Fry wants community pharmacy to know that the sector can play a critical role “in our broad portfolio of priorities” one of which is vaccination. “And never has it been clearer than with the expanded flu campaign right now.”
Fry said the Department of Health and Social Care (DH) is working hard to ensure that we have adequate flu vaccine supplies in place, and that pharmacies and GP surgeries will be able to order over the coming weeks and months.
“The DH have been flexible in the way they procure these additional doses and GP surgeries and community pharmacies will soon be informed how to order them.” The latest exciting news is that the MHRA have just approved the use of our latest recombinant flu vaccine previously only available in the US.
Fry, who also is UK general manager of Sanofi Pasteur, Sanofi’s vaccines business unit, explained that pharmaceutical companies have very long lead times for vaccine production. They would normally wrap up the flu vaccine orders for the season around February, months ahead of any season. But fears of a second wave or Covid-19 sparked a scramble for vaccines across countries in the northern hemisphere this year.
Amid the Covid-19 first wave back in the spring, it soon became clear that governments around the world would be needing a much greater flu vaccination supply.
Committing to meeting that rising demand isn’t easy even for Sanofi Pasteur, the world’s biggest producer of flu vaccine. But in light of the pandemic, it ramped up its production by more than 20 per cent compared to the previous two years.
Although this flu season has been an exceptional one for pharmacists with each of them having to vaccinate many more people than normal, traditionally, he laments that there has been a reluctance to reach out to all sections of the society and concentrating only on one age group; the elderly.
There is a large commercial and healthcare opportunity for community pharmacy here: Fry said a significant proportion of people under 65 in the UK with underlying health conditions, including asthma, diabetes and heart disease, miss out on their free annual flu vaccination.
“Even more could be done in the community to make sure that they are all protected,” he says, adding: “Which could be financially beneficial for pharmacy in these difficult times”.
“The current expanded flu programme is a good surrogate where community pharmacies have proved themselves commendably. Although there could be many ifs and buts along the way, my short answer is, ‘yes Covid-19 vaccine must be rolled out across pharmacies’.” (Fry said this just days before the DH confirmed to Pharmacy Business that community pharmacists will be allowed to administer Covid-19 vaccines when they are doled out to people across the country).

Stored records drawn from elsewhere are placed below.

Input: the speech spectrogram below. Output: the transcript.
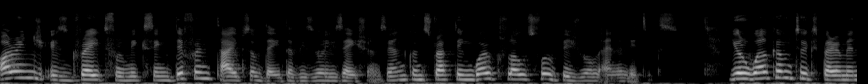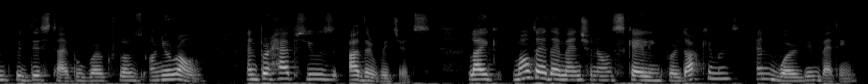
Orange is great for mixing different types of data visualizations and constructing workflows for visual analytics. You're welcome to experiment with this type of workflows on your own and perhaps use other widgets, like multidimensional scaling for document and word embedding.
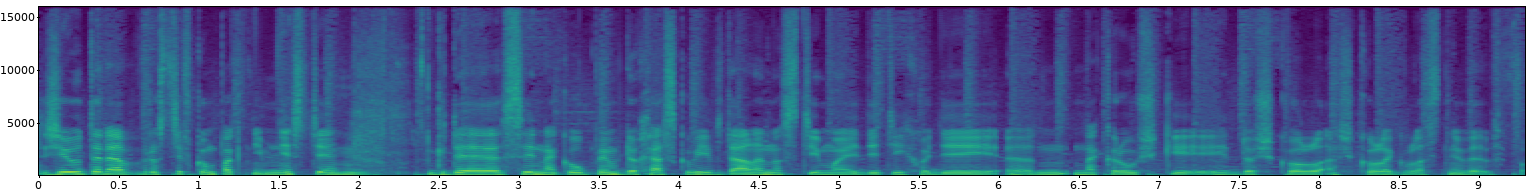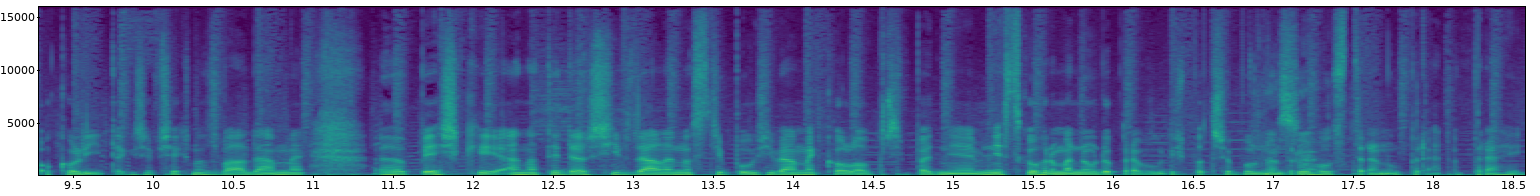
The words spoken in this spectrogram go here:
žiju teda prostě v kompaktním městě, mm. kde si nakoupím v docházkové vzdálenosti. Moje děti chodí uh, na kroužky do škol a školek vlastně ve, v okolí, takže všechno zvládáme uh, pěšky a na ty další vzdálenosti používáme kolo, případně městskou hromadnou dopravu, když potřebuji na druhou stranu pra- Prahy.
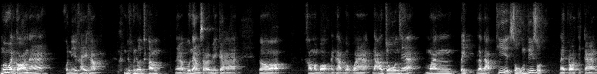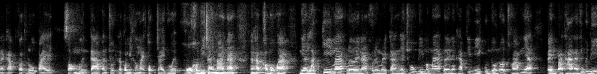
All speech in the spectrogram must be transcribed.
เมื่อวันก่อนนะ คนนี้ใครครับโดนัลด์ทรัมป์นะครับผู้นำสหรัฐอเมริกา ก็เข้ามาบอกนะครับ บอกว่าดาวโจนส์เนี่ยมันปิดระดับที่สูงที่สุดในประวัติการนะครับ ก็ทะลุไป 29,000 จุด แล้วก็มีเครื่องหมายตกใจด้วย โอ้โหเขาดีใจมากนะนะครับเขาบอกว่าเนี่ยลัคกี้มากเลยนะ คนอเมริกันเนี่ยโชคดีมากๆเลยนะครับ ที่มีคุณโดนัลด์ทรัมป์เนี่ยเป็นประธานาธิบดี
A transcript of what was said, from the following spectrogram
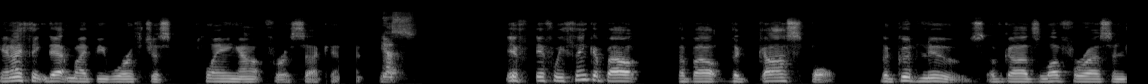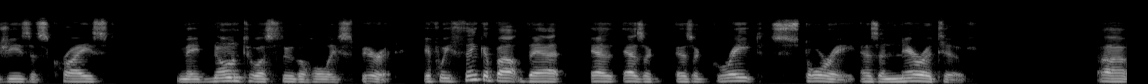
and I think that might be worth just playing out for a second. Yes. If if we think about about the gospel, the good news of God's love for us in Jesus Christ made known to us through the Holy Spirit. If we think about that as, as a as a great story, as a narrative, uh,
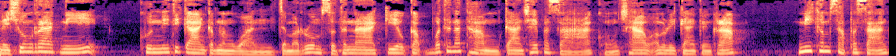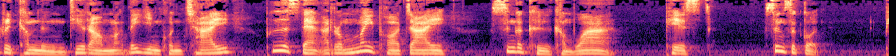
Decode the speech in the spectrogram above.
ในช่วงแรกนี้ คุณนิติการกำลังวันจะมาร่วมสนทนาเกี่ยวกับวัฒนธรรมการใช้ภาษาของชาวอเมริกันกันครับ มีคำศัพท์ภาษาอังกฤษคำหนึ่งที่เรามักได้ยินคนใช้ เพื่อแสดงอารมณ์ไม่พอใจ ซึ่งก็คือคำว่า pissed ซึ่งสะกด p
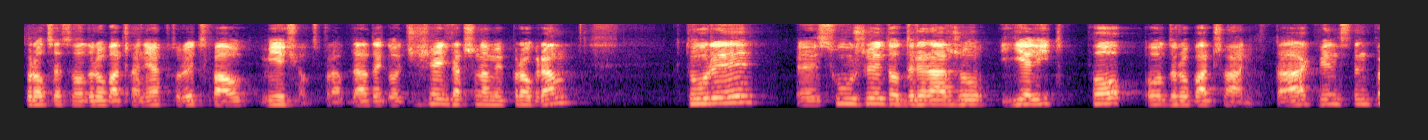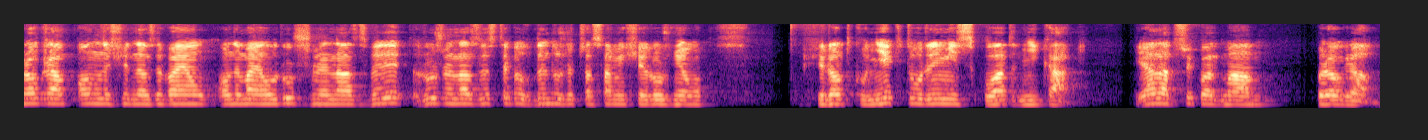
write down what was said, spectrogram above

He gave an update on Sanofi and GlaxoSmithKline’s vaccine candidate, which is currently being studied in a phase I-II clinical study, with a planned phase III study set to begin in earnest before Christmas with the aim of providing up to 300 million of its doses.
He believes Covid-19 vaccines will become available towards the end of the year or early next year, and the Sanofi-GSK vaccine probably won’t be the first to come out in the market.
“But this isn’t a race among makers of vaccine because we will need several vaccines of different efficacies to fight the global pandemic.”
To immunise the world against Covid-19, it will need global collaboration from all parties involved to share the knowledge, experience and capability, and help protect the wider population, Fry added.
This Big Interview also appears in the November issue of Pharmacy Business.